Skip to main content

Ichikawa Danjûrô IX as Benkei in Kanjinchô

Ichikawa Danjûrô IX as Benkei in Kanjinchô

Ichikawa Danjûrô IX as Benkei in Kanjinchô

Colour print from woodblocks, with blind embossing (karazuri) and metallic pigment. Ôban format triptych.
Block-cutter: Hori Yû (Wada Yû).
Poem by Keika.
Publisher: Akiyama Buemon. 01/04/1890.
Keyes 516

The play Kanjinchô (The Subscription Record) was brought to its present form and popularity by the actor portrayed in this print, Ichikawa Danjûrô IX (1839-1903), who was one of the key figures in the move to modernise Kabuki performance in the Meiji era (1868-1911). Like the actor Onoe Kikugorô, who appeared in a print of similar format issued in the same year, Danjûrô was a friend of Yoshitoshi. This print was published in advance of the performance of Kanjinchô at the Shintomi Theatre in Edo from the 22nd of the fifth month of 1890.

The plot is taken from an episode in the life of Minamoto no Yoshitsune and his loyal follower, the warrior-priest Musashibô Benkei at the end of the 12th century.

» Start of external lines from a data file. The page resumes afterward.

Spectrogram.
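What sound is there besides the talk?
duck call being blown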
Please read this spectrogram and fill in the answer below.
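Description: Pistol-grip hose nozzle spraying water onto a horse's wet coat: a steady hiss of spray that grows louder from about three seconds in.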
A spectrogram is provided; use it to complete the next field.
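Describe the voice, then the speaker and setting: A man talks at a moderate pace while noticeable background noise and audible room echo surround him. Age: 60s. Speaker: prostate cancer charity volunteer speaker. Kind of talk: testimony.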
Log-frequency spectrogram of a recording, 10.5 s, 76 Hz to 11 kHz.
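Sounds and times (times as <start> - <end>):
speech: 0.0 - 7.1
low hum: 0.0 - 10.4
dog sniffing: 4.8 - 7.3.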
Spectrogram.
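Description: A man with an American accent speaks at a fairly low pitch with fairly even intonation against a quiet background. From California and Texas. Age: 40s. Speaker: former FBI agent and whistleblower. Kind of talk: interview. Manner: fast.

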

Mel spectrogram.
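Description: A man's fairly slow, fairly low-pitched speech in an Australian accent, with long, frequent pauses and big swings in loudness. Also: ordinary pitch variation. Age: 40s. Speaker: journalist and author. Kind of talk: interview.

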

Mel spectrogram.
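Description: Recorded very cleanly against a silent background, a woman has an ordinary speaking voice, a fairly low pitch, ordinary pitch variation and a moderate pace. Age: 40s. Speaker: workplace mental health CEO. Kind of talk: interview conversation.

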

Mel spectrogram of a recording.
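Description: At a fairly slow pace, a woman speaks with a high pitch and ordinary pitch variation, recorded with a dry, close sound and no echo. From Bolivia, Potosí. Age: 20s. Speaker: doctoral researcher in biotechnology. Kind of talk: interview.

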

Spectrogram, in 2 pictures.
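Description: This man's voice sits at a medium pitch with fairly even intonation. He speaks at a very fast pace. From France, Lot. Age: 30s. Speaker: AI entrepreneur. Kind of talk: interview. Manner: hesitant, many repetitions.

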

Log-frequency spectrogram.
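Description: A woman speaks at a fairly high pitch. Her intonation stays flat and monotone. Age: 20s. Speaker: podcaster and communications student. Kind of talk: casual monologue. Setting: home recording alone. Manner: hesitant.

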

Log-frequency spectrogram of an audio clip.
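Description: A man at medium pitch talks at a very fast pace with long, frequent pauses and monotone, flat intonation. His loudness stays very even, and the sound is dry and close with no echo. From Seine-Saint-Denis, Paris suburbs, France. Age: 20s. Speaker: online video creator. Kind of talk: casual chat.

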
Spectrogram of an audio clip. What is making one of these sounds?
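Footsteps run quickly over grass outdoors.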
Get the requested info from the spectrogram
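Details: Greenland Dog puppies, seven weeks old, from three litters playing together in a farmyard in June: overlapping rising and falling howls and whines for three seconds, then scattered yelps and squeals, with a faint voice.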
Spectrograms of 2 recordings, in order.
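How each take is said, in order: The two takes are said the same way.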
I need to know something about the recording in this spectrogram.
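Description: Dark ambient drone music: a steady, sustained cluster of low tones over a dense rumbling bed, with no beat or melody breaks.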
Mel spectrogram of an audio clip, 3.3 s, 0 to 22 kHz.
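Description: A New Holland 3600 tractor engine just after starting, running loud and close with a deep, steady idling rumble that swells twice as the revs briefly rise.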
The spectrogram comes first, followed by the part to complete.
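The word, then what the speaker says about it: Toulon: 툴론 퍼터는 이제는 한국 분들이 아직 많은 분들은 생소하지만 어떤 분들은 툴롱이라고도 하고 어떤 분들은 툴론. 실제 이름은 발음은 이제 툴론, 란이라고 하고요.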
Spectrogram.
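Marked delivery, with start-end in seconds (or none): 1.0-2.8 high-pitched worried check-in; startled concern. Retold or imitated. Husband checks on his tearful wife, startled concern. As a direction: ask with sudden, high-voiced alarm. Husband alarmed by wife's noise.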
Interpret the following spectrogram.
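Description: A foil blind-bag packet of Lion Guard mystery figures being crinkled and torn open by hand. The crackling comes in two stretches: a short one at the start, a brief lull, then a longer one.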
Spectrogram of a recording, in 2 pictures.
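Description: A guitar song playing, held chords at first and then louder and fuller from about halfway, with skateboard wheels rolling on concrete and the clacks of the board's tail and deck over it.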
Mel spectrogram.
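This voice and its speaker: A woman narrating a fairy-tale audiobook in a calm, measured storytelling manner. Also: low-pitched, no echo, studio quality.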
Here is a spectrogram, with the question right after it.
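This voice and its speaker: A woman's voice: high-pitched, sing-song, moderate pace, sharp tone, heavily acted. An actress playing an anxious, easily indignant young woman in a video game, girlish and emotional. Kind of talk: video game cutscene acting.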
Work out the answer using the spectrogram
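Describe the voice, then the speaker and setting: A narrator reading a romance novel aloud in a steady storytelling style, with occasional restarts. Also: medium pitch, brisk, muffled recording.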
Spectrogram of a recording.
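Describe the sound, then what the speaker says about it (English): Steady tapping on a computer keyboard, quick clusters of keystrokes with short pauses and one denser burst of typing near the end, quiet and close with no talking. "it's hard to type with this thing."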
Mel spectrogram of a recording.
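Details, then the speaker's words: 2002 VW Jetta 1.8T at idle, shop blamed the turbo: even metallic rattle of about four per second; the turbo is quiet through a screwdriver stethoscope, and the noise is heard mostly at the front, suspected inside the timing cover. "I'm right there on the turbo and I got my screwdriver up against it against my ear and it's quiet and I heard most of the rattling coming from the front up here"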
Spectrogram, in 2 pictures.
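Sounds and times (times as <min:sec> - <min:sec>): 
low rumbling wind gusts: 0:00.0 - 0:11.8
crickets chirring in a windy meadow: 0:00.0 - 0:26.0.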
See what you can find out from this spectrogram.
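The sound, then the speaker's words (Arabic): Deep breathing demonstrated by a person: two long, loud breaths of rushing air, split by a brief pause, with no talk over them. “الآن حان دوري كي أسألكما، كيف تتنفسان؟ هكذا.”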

Their story was told in the Heike Monogatari (Tale of the Heike) and the Gikeiki (Story of Yoshitsune), and retold many times in plays and prints.

To escape capture, Yoshitsune and his followers disguise themselves as itinerant priests raising funds for a temple. When they reach the government barrier at Ataka, the suspicious warden demands that Benkei reads the list of donors on the subscription record. Benkei takes out an empty scroll and recites an imaginary list of donors and amounts. The warden is taken in by this ruse, and he allows the party through the barrier. In Yoshitoshi’s print, Benkei is about to unroll the scroll, which he holds in his hand. It is a critical moment of dramatic tension.

The poem by Yoshitoshi’s friend Katsurakuen Keika (1829-99) reads:

‘The flowers and their fragrance like traveller’s robes are wet with dew’ (Hana mo ka mo tsuyukeki mono yo tabigoromo). It is sealed with the poet’s personal motto: ‘Humanity - all things’ (Ningen banji).

In 1890, at the end of his career, Yoshitoshi made five such large-scale half-length portraits of famous Kabuki actors in triptych format; they are generally considered among his masterpieces. This print forms a pair with another published in 01/1890, showing Yoshitoshi’s other great actor friend, Onoe Kikugorô V, in a role from a different play performed in 04/1890.

Given by the Friends of the Fitzwilliam, 2002


Themes associated

University of Cambridge Museums logo
Arts Council England Logo
Research England logo
The Technology Partnership logo
Brewin Dolphin Logo